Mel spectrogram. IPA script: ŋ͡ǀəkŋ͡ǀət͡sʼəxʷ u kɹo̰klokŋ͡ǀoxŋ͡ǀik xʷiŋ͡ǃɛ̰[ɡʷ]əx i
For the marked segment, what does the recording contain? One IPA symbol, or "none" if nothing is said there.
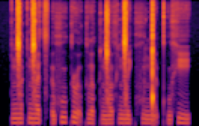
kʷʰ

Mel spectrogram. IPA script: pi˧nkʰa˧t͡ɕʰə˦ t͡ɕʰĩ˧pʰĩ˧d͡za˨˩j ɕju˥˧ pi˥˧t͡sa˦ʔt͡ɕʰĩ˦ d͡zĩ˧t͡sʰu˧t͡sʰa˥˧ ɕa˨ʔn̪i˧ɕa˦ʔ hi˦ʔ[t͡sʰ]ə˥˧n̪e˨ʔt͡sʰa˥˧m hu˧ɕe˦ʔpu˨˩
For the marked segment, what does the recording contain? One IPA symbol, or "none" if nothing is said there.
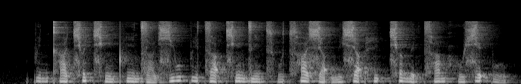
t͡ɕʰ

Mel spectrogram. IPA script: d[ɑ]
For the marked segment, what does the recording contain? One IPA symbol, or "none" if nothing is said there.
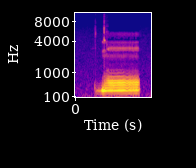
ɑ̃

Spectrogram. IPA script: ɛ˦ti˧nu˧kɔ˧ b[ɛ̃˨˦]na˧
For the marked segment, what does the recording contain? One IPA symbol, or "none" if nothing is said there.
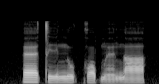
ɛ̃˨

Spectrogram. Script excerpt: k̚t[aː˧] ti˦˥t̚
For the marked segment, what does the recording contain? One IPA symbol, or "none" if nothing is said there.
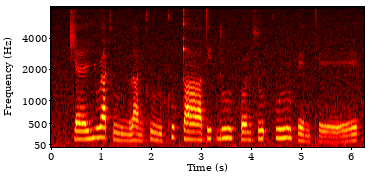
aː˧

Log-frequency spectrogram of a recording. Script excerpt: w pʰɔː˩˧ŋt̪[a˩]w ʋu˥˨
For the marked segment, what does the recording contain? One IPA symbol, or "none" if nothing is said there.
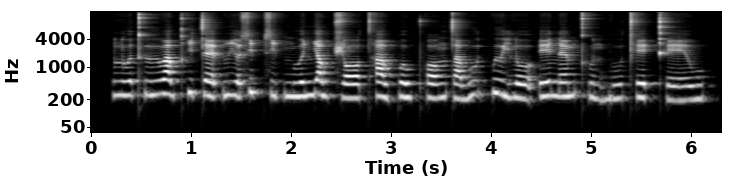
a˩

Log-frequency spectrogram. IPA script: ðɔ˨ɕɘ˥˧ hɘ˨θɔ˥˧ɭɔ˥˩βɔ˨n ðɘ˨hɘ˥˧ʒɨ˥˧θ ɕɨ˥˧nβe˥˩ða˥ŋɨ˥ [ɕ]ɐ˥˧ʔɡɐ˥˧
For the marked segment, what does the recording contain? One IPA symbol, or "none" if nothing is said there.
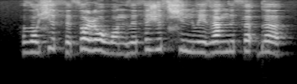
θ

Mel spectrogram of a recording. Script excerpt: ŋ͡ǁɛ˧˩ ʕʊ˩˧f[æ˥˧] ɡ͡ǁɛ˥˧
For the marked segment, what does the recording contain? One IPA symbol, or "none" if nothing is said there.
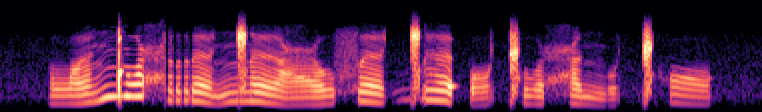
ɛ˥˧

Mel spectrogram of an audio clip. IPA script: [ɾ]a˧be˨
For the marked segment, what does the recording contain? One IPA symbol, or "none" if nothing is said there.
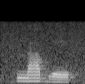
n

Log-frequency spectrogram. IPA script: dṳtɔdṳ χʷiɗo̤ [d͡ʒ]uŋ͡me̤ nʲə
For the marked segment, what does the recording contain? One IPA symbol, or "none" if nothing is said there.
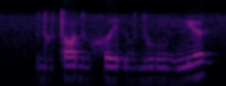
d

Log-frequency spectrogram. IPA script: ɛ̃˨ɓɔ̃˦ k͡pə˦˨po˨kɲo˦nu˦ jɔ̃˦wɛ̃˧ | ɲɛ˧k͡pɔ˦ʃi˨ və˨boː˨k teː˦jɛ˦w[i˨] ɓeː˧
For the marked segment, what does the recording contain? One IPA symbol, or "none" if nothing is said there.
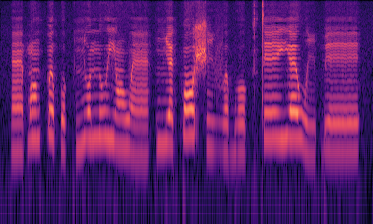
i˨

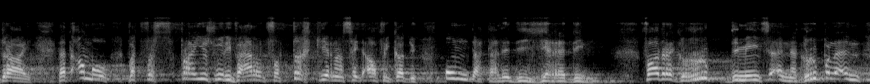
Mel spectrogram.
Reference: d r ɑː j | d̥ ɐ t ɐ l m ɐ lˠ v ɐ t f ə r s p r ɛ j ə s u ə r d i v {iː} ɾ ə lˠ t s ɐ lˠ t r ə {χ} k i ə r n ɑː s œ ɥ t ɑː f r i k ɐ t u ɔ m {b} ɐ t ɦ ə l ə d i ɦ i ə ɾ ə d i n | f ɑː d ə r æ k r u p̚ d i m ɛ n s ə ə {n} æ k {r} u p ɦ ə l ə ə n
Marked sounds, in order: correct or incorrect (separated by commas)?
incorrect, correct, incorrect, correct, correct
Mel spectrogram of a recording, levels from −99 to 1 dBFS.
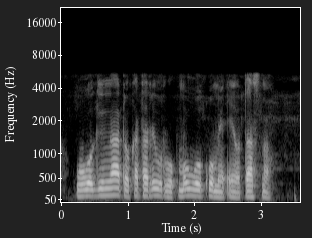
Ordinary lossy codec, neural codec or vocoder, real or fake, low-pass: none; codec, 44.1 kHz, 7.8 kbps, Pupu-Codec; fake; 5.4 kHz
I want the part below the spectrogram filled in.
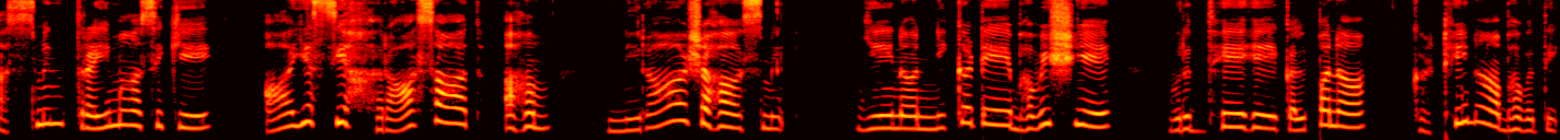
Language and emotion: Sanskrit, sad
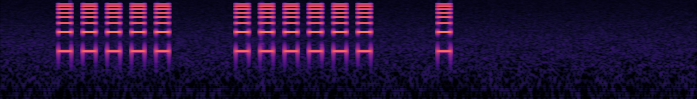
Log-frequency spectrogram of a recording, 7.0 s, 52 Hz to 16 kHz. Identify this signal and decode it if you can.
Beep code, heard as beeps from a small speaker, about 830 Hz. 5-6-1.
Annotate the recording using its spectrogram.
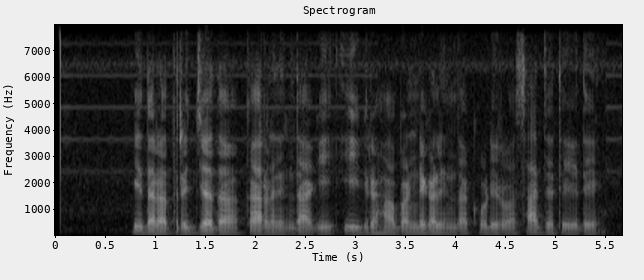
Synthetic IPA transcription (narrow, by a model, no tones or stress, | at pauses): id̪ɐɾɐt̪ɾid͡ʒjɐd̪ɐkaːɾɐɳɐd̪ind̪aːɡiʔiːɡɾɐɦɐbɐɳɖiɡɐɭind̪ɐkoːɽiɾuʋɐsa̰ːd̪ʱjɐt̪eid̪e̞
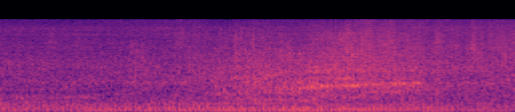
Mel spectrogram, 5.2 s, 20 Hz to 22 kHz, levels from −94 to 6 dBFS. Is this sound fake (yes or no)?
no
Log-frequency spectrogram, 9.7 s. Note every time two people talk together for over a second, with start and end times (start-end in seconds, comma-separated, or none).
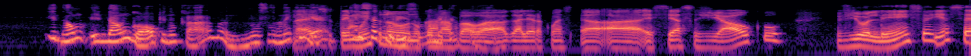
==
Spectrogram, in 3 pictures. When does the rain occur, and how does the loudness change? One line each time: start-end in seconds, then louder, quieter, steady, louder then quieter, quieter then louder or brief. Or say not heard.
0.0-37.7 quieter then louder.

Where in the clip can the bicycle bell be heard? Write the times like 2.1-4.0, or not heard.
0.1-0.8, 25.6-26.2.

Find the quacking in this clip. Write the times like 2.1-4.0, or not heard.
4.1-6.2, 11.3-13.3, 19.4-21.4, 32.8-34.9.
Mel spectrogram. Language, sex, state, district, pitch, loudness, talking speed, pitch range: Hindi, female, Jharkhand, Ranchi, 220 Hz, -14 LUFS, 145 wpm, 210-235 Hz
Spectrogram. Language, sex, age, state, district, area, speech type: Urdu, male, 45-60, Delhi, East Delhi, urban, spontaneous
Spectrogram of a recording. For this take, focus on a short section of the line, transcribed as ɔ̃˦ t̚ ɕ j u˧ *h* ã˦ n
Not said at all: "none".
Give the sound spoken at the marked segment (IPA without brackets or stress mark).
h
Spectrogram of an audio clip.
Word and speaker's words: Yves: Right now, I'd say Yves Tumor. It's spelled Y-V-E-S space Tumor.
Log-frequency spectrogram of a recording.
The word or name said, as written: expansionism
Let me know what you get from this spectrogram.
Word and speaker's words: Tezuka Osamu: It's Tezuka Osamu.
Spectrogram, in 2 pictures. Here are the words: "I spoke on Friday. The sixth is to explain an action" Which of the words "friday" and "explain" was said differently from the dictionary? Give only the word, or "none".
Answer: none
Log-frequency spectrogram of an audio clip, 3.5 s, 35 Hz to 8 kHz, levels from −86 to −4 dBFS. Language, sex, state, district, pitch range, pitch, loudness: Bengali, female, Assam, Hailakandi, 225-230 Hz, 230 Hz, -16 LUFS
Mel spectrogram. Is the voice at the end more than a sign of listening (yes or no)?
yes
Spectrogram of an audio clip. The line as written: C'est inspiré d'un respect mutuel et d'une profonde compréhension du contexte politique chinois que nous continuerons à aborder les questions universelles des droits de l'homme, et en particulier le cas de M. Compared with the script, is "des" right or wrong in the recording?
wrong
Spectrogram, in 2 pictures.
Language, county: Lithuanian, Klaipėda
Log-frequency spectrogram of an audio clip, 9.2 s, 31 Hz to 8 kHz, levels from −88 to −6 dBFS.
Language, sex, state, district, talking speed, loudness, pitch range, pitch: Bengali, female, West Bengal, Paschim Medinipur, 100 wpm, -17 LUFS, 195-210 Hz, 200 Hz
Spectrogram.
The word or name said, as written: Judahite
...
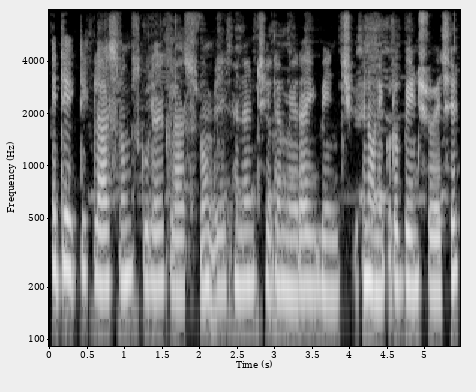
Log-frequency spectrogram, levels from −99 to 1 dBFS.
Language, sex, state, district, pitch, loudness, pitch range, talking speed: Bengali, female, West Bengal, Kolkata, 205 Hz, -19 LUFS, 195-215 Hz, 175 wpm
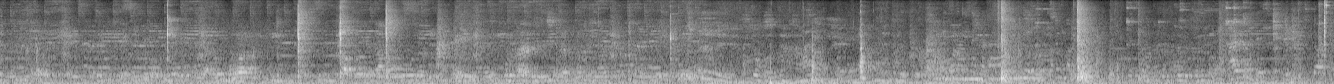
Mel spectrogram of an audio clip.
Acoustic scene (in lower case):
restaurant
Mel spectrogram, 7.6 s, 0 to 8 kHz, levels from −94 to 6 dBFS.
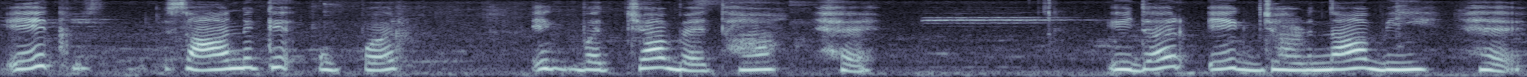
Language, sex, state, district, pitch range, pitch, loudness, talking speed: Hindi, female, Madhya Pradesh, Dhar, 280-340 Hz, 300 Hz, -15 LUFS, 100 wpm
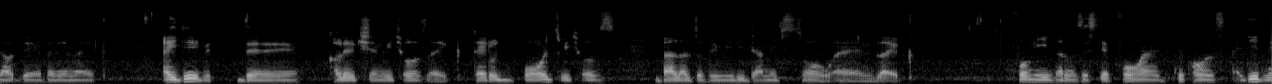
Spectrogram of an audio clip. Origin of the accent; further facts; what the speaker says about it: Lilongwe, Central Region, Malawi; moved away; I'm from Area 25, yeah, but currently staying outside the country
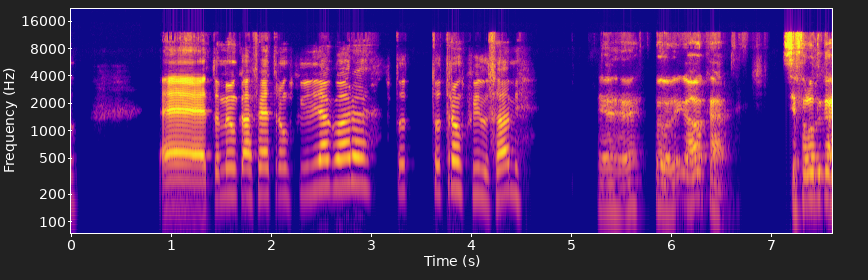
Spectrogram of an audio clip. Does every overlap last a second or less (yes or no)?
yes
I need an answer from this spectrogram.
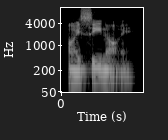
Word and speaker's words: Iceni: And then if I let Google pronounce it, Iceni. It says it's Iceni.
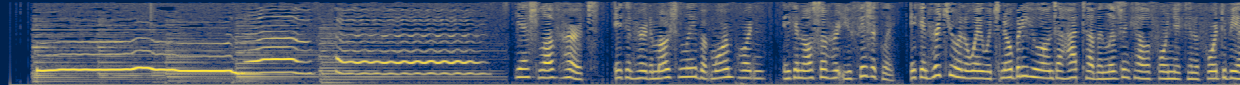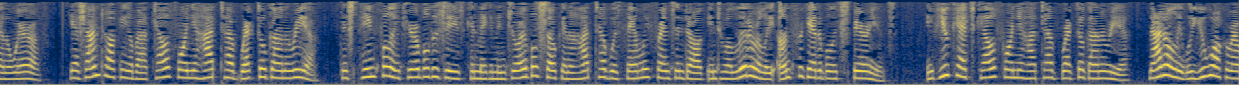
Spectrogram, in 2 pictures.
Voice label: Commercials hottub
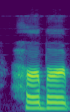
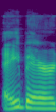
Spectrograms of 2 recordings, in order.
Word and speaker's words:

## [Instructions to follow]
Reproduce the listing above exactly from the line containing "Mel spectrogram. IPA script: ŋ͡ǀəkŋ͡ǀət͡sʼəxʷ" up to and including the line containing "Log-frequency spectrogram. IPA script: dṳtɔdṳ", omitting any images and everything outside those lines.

## [Answer to the problem]
Mel spectrogram. IPA script: ŋ͡ǀəkŋ͡ǀət͡sʼəxʷ u kɹo̰klokŋ͡ǀoxŋ͡ǀik xʷiŋ͡ǃɛ̰[ɡʷ]əx i
For the marked segment, what does the recording contain? One IPA symbol, or "none" if nothing is said there.
kʷʰ

Mel spectrogram. IPA script: pi˧nkʰa˧t͡ɕʰə˦ t͡ɕʰĩ˧pʰĩ˧d͡za˨˩j ɕju˥˧ pi˥˧t͡sa˦ʔt͡ɕʰĩ˦ d͡zĩ˧t͡sʰu˧t͡sʰa˥˧ ɕa˨ʔn̪i˧ɕa˦ʔ hi˦ʔ[t͡sʰ]ə˥˧n̪e˨ʔt͡sʰa˥˧m hu˧ɕe˦ʔpu˨˩
For the marked segment, what does the recording contain? One IPA symbol, or "none" if nothing is said there.
t͡ɕʰ

Mel spectrogram. IPA script: d[ɑ]
For the marked segment, what does the recording contain? One IPA symbol, or "none" if nothing is said there.
ɑ̃

Spectrogram. IPA script: ɛ˦ti˧nu˧kɔ˧ b[ɛ̃˨˦]na˧
For the marked segment, what does the recording contain? One IPA symbol, or "none" if nothing is said there.
ɛ̃˨

Spectrogram. Script excerpt: k̚t[aː˧] ti˦˥t̚
For the marked segment, what does the recording contain? One IPA symbol, or "none" if nothing is said there.
aː˧

Log-frequency spectrogram of a recording. Script excerpt: w pʰɔː˩˧ŋt̪[a˩]w ʋu˥˨
For the marked segment, what does the recording contain? One IPA symbol, or "none" if nothing is said there.
a˩

Log-frequency spectrogram. IPA script: ðɔ˨ɕɘ˥˧ hɘ˨θɔ˥˧ɭɔ˥˩βɔ˨n ðɘ˨hɘ˥˧ʒɨ˥˧θ ɕɨ˥˧nβe˥˩ða˥ŋɨ˥ [ɕ]ɐ˥˧ʔɡɐ˥˧
For the marked segment, what does the recording contain? One IPA symbol, or "none" if nothing is said there.
θ

Mel spectrogram of a recording. Script excerpt: ŋ͡ǁɛ˧˩ ʕʊ˩˧f[æ˥˧] ɡ͡ǁɛ˥˧
For the marked segment, what does the recording contain? One IPA symbol, or "none" if nothing is said there.
ɛ˥˧

Mel spectrogram of an audio clip. IPA script: [ɾ]a˧be˨
For the marked segment, what does the recording contain? One IPA symbol, or "none" if nothing is said there.
n

Log-frequency spectrogram. IPA script: dṳtɔdṳ χʷiɗo̤ [d͡ʒ]uŋ͡me̤ nʲə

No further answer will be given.